INFORMATION PROVIDED START

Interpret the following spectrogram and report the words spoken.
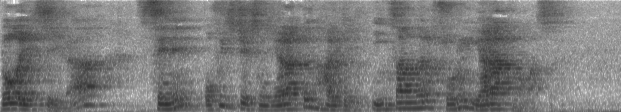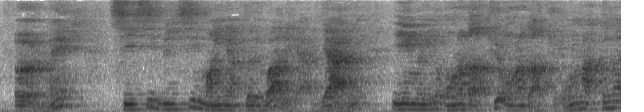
Dolayısıyla senin ofis içerisinde yarattığın hareket insanlara sorun yaratmaması. Örnek, CCBC manyakları var ya, yani e-maili ona da atıyor, ona da atıyor. Onun hakkında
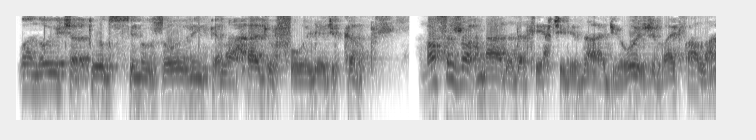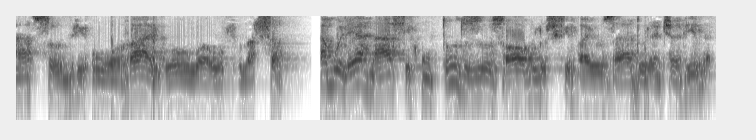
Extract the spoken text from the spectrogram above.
Boa noite a todos que nos ouvem pela Rádio Folha de Campos. A nossa jornada da fertilidade hoje vai falar sobre o ovário ou a ovulação. A mulher nasce com todos os óvulos que vai usar durante a vida.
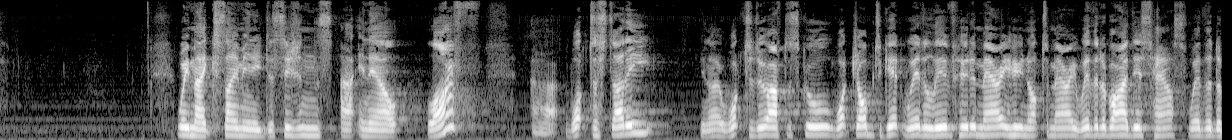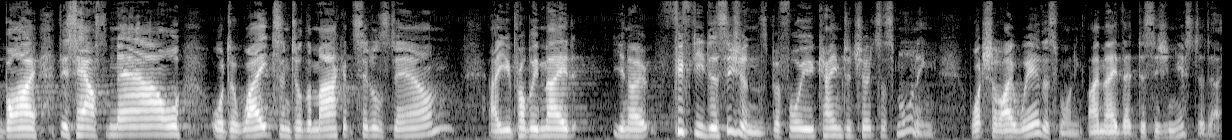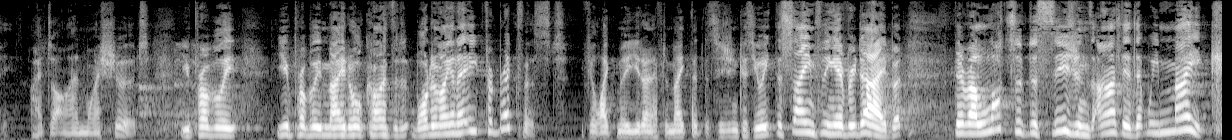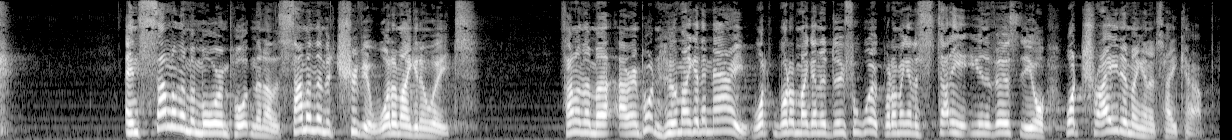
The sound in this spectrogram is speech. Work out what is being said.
We make so many decisions uh, in our life uh, what to study, you know, what to do after school, what job to get, where to live, who to marry, who not to marry, whether to buy this house, whether to buy this house now or to wait until the market settles down. Uh, you probably made, you know, 50 decisions before you came to church this morning. What should I wear this morning? I made that decision yesterday. I had to iron my shirt. You probably, you probably made all kinds of, what am I going to eat for breakfast? If you're like me, you don't have to make that decision because you eat the same thing every day. But there are lots of decisions, aren't there, that we make and some of them are more important than others. Some of them are trivial. What am I going to eat? Some of them are, are important. Who am I going to marry? What, what am I going to do for work? What am I going to study at university? Or what trade am I going to take up?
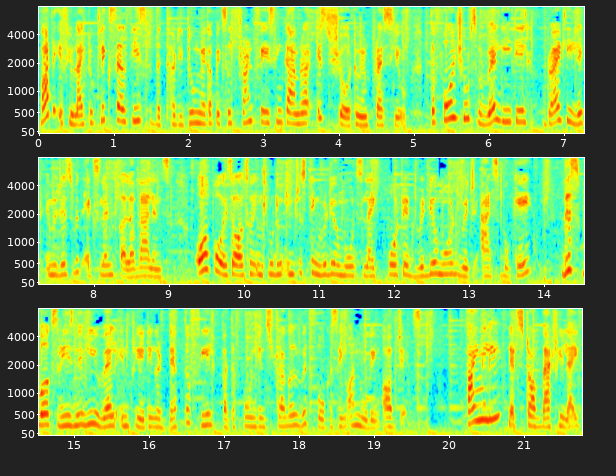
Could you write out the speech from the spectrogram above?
But if you like to click selfies, the 32 megapixel front facing camera is sure to impress you. The phone shoots well detailed, brightly lit images with excellent color balance. Oppo is also including interesting video modes like portrait video mode, which adds bokeh. This works reasonably well in creating a depth of field, but the phone can struggle with focusing on moving objects. Finally, let's talk battery life.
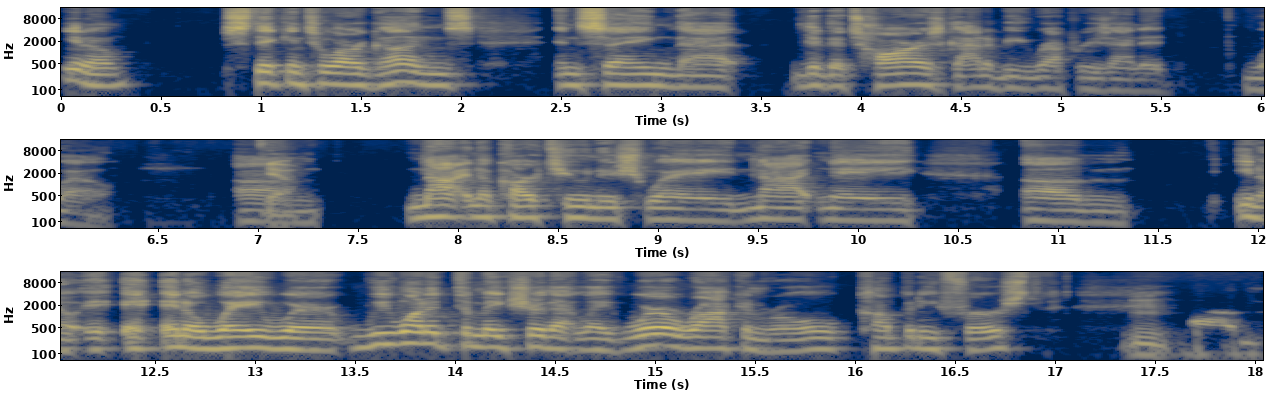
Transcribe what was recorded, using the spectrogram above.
you know sticking to our guns and saying that the guitar's got to be represented well. Um, yeah. not in a cartoonish way, not in a um, you know, in, in, a way where we wanted to make sure that like we're a rock and roll company first, mm. um,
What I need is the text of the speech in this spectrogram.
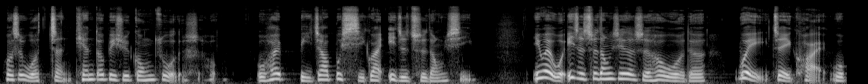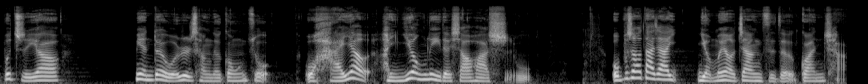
或是我整天都必须工作的时候，我会比较不习惯一直吃东西，因为我一直吃东西的时候，我的胃这一块，我不只要面对我日常的工作，我还要很用力的消化食物。我不知道大家有没有这样子的观察，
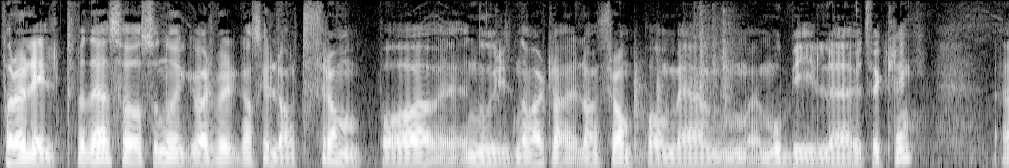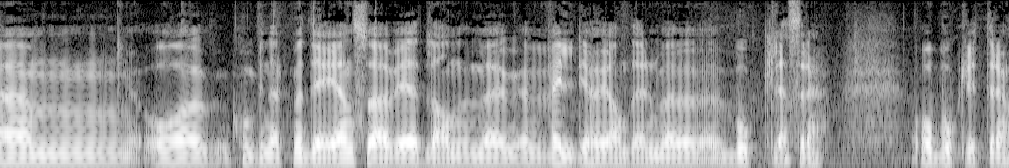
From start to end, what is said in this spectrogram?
Parallelt med det så har også Norge vært ganske langt frampå. Norden har vært la- langt frampå med mobilutvikling. Um, og kombinert med det igjen, så er vi et land med veldig høy andel med boklesere og boklyttere.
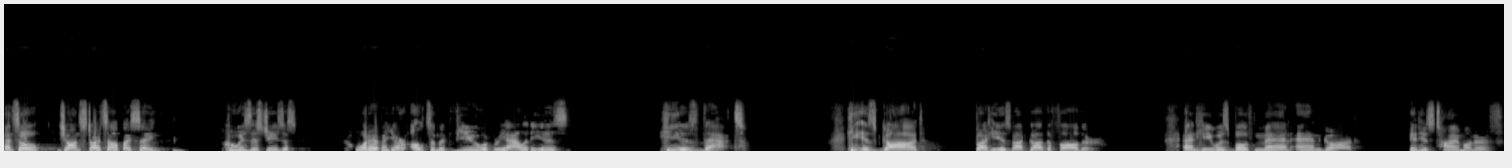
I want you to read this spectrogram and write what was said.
And so John starts out by saying, Who is this Jesus? Whatever your ultimate view of reality is, he is that. He is God, but he is not God the Father. And he was both man and God in his time on earth.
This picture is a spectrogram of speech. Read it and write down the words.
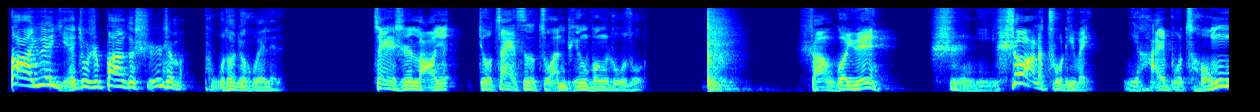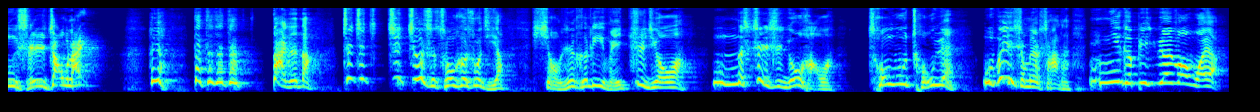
大约也就是半个时辰吧，捕头就回来了。这时，老爷就再次转屏风入座。上官云，是你杀了楚立伟，你还不从实招来？哎呀，大大大大大人呐，这这这这是从何说起啊？小人和立伟至交啊，那甚是友好啊，从无仇怨。我为什么要杀他？你可别冤枉我呀！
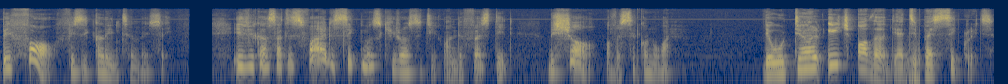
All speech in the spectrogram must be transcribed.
before physical intimacy. If you can satisfy the Sigma's curiosity on the first date, be sure of a second one. They will tell each other their deepest secrets.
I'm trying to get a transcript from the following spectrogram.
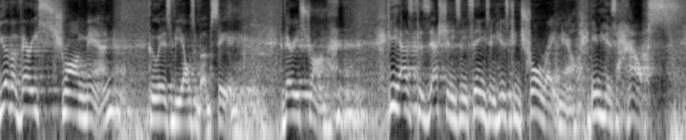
You have a very strong man who is Beelzebub, Satan. Very strong. he has possessions and things in his control right now, in his house.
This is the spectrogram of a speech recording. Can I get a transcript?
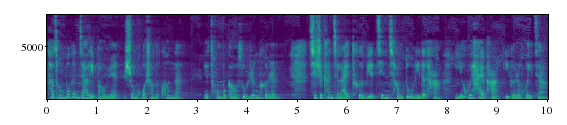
他从不跟家里抱怨生活上的困难，也从不告诉任何人。其实看起来特别坚强独立的他，也会害怕一个人回家，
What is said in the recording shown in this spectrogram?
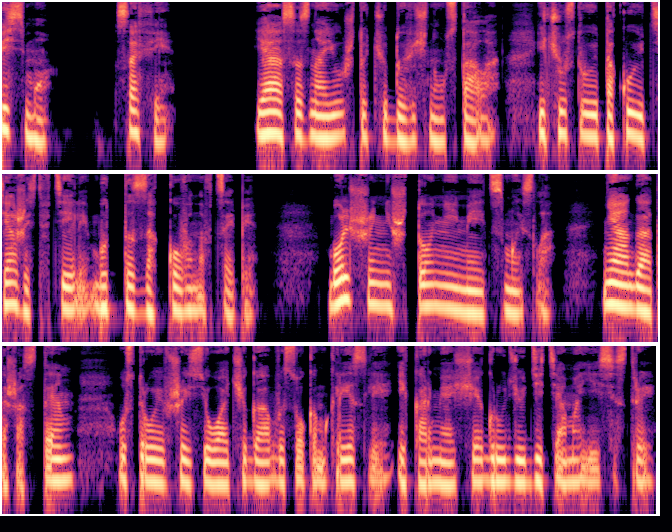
Письмо. Софи. Я осознаю, что чудовищно устала и чувствую такую тяжесть в теле, будто закована в цепи. Больше ничто не имеет смысла. Ни Агата Шастен, устроившаяся у очага в высоком кресле и кормящая грудью дитя моей сестры,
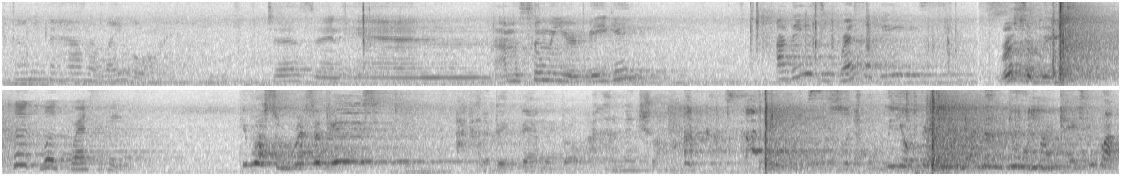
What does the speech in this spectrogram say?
It don't even have a label on it. Doesn't, and I'm assuming you're vegan? Are these recipes? Recipes. Cookbook recipes. You want some recipes? I got a big family, bro. I gotta make sure I'm What you- your family got nothing to do with my case. We about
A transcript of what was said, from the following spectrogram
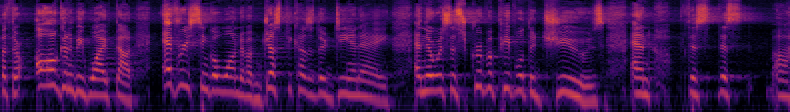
but they're all going to be wiped out, every single one of them, just because of their DNA. And there was this group of people, the Jews, and this, this uh,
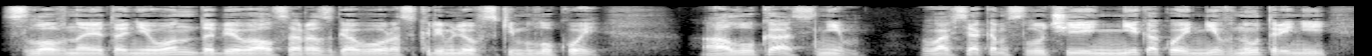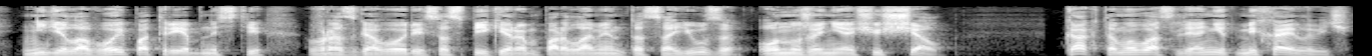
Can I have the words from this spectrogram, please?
словно это не он добивался разговора с кремлевским Лукой, а Лука с ним. Во всяком случае, никакой ни внутренней, ни деловой потребности в разговоре со спикером парламента Союза он уже не ощущал. «Как там у вас, Леонид Михайлович?»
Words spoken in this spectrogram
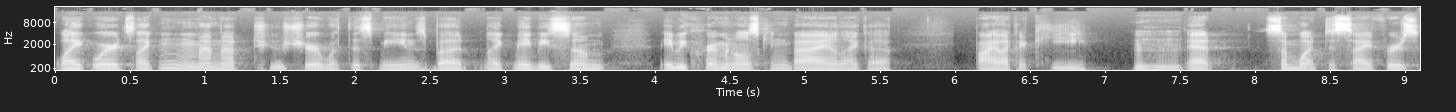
like where it's like, mm, I'm not too sure what this means, but like maybe some maybe criminals can buy like a buy like a key that somewhat deciphers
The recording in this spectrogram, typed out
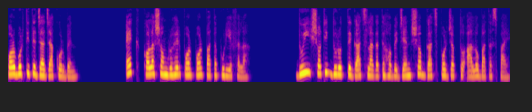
পরবর্তীতে যা যা করবেন। এক, কলা সংগ্রহের পর পর পাতা পুড়িয়ে ফেলা। দুই, সঠিক দূরত্বে গাছ লাগাতে হবে যেন সব গাছ পর্যাপ্ত আলো বাতাস পায়।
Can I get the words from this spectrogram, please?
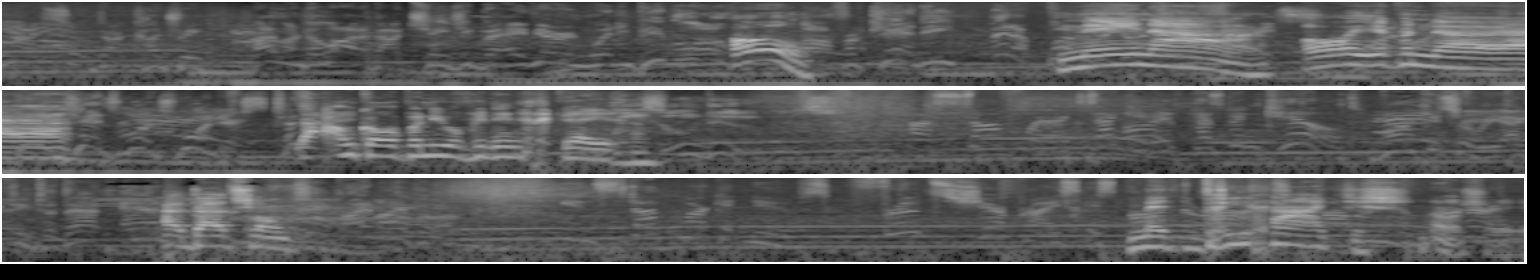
When I served our country, I learned a lot about changing behavior and winning people over. Oh. Offer candy, Nena. Oh, je hebt een... eh de Anko heeft een nieuwe vriendin gekregen. uit Duitsland. Met drie gaatjes. Oh, sorry.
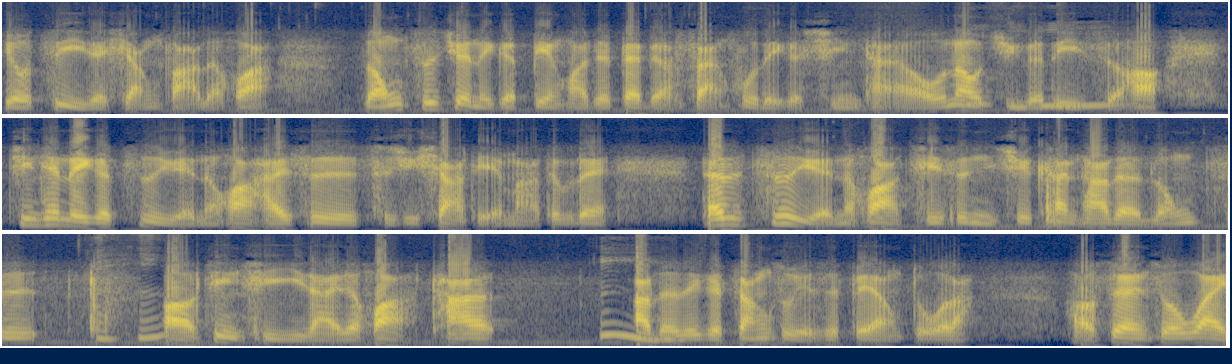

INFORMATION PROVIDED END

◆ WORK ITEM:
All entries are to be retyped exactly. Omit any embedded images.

◆ ANSWER FOR THE TASK:
Interpret the following spectrogram and report the words spoken.
Dolayısıyla senin ofis içerisinde yarattığın hareket insanlara sorun yaratmaması. Örnek, CCBC manyakları var ya, yani e-maili ona da atıyor, ona da atıyor. Onun hakkında
Extract the spoken text from the spectrogram above.
Boa noite a todos que nos ouvem pela Rádio Folha de Campos. A nossa jornada da fertilidade hoje vai falar sobre o ovário ou a ovulação. A mulher nasce com todos os óvulos que vai usar durante a vida.
The sound in this spectrogram is speech. Work out what is being said.
We make so many decisions uh, in our life uh, what to study, you know, what to do after school, what job to get, where to live, who to marry, who not to marry, whether to buy this house, whether to buy this house now or to wait until the market settles down. Uh, you probably made, you know, 50 decisions before you came to church this morning. What should I wear this morning? I made that decision yesterday. I had to iron my shirt. You probably, you probably made all kinds of, what am I going to eat for breakfast? If you're like me, you don't have to make that decision because you eat the same thing every day. But there are lots of decisions, aren't there, that we make and some of them are more important than others. Some of them are trivial. What am I going to eat? Some of them are, are important. Who am I going to marry? What, what am I going to do for work? What am I going to study at university? Or what trade am I going to take up?
Could you write out the speech from the spectrogram above?
But if you like to click selfies, the 32 megapixel front facing camera is sure to impress you. The phone shoots well detailed, brightly lit images with excellent color balance. Oppo is also including interesting video modes like portrait video mode, which adds bokeh. This works reasonably well in creating a depth of field, but the phone can struggle with focusing on moving objects. Finally, let's talk battery life.
Transcribe what was recorded, using the spectrogram above.
you know sticking to our guns and saying that the guitar's got to be represented well. Um, yeah. not in a cartoonish way, not in a um, you know, in, in, a way where we wanted to make sure that like we're a rock and roll company first, mm. um,
What I need is the text of the speech in this spectrogram.
或是我整天都必须工作的时候，我会比较不习惯一直吃东西，因为我一直吃东西的时候，我的胃这一块，我不只要面对我日常的工作，我还要很用力的消化食物。我不知道大家有没有这样子的观察，
From start to end, what is said in this spectrogram?
Parallelt med det så har også Norge vært ganske langt frampå. Norden har vært la- langt frampå med mobilutvikling. Um, og kombinert med det igjen, så er vi et land med veldig høy andel med boklesere og boklyttere.
I want you to read this spectrogram and write what was said.
And so John starts out by saying, Who is this Jesus? Whatever your ultimate view of reality is, he is that. He is God, but he is not God the Father. And he was both man and God in his time on earth.
This picture is a spectrogram of speech. Read it and write down the words.
大约也就是半个时辰吧，捕头就回来了。这时，老爷就再次转屏风入座。上官云，是你杀了楚立伟，你还不从实招来？哎呀，大大大大大人呐，这这这这是从何说起啊？小人和立伟至交啊，那甚是友好啊，从无仇怨。我为什么要杀他？你可别冤枉我呀！
All speech in the spectrogram must be transcribed.
before physical intimacy. If you can satisfy the Sigma's curiosity on the first date, be sure of a second one. They will tell each other their deepest secrets.
I'm trying to get a transcript from the following spectrogram.
You have a very strong man who is Beelzebub, Satan. Very strong. he has possessions and things in his control right now, in his house.
This is the spectrogram of a speech recording. Can I get a transcript?
他从不跟家里抱怨生活上的困难，也从不告诉任何人。其实看起来特别坚强独立的他，也会害怕一个人回家，
What is said in the recording shown in this spectrogram?
Письмо. Софи. Я осознаю, что чудовищно устала и чувствую такую тяжесть в теле, будто закована в цепи. Больше ничто не имеет смысла. Ни Агата Шастен, устроившаяся у очага в высоком кресле и кормящая грудью дитя моей сестры,
What does the speech in this spectrogram say?
It don't even have a label on it. Doesn't, and I'm assuming you're vegan? Are these recipes? Recipes. Cookbook recipes. You want some recipes? I got a big family, bro. I gotta make sure I'm What you- your family got nothing to do with my case. We about
A transcript of what was said, from the following spectrogram
but they're all going to be wiped out, every single one of them, just because of their DNA. And there was this group of people, the Jews, and this, this uh,
Can I have the words from this spectrogram, please?
словно это не он добивался разговора с кремлевским Лукой, а Лука с ним. Во всяком случае, никакой ни внутренней, ни деловой потребности в разговоре со спикером парламента Союза он уже не ощущал. «Как там у вас, Леонид Михайлович?»
Words spoken in this spectrogram
like where it's like, mm, I'm not too sure what this means, but like maybe some maybe criminals can buy like a buy like a key that somewhat deciphers
The recording in this spectrogram, typed out
পরবর্তীতে যা যা করবেন। এক, কলা সংগ্রহের পর পর পাতা পুড়িয়ে ফেলা। দুই, সঠিক দূরত্বে গাছ লাগাতে হবে যেন সব গাছ পর্যাপ্ত আলো বাতাস পায়।
Can I get the words from this spectrogram, please?
When I served our country, I learned a lot about changing behavior and winning people over. Oh. Offer candy, Nena. Oh, je hebt een... eh de Anko heeft een nieuwe vriendin gekregen. uit Duitsland. Met drie gaatjes. Oh, sorry.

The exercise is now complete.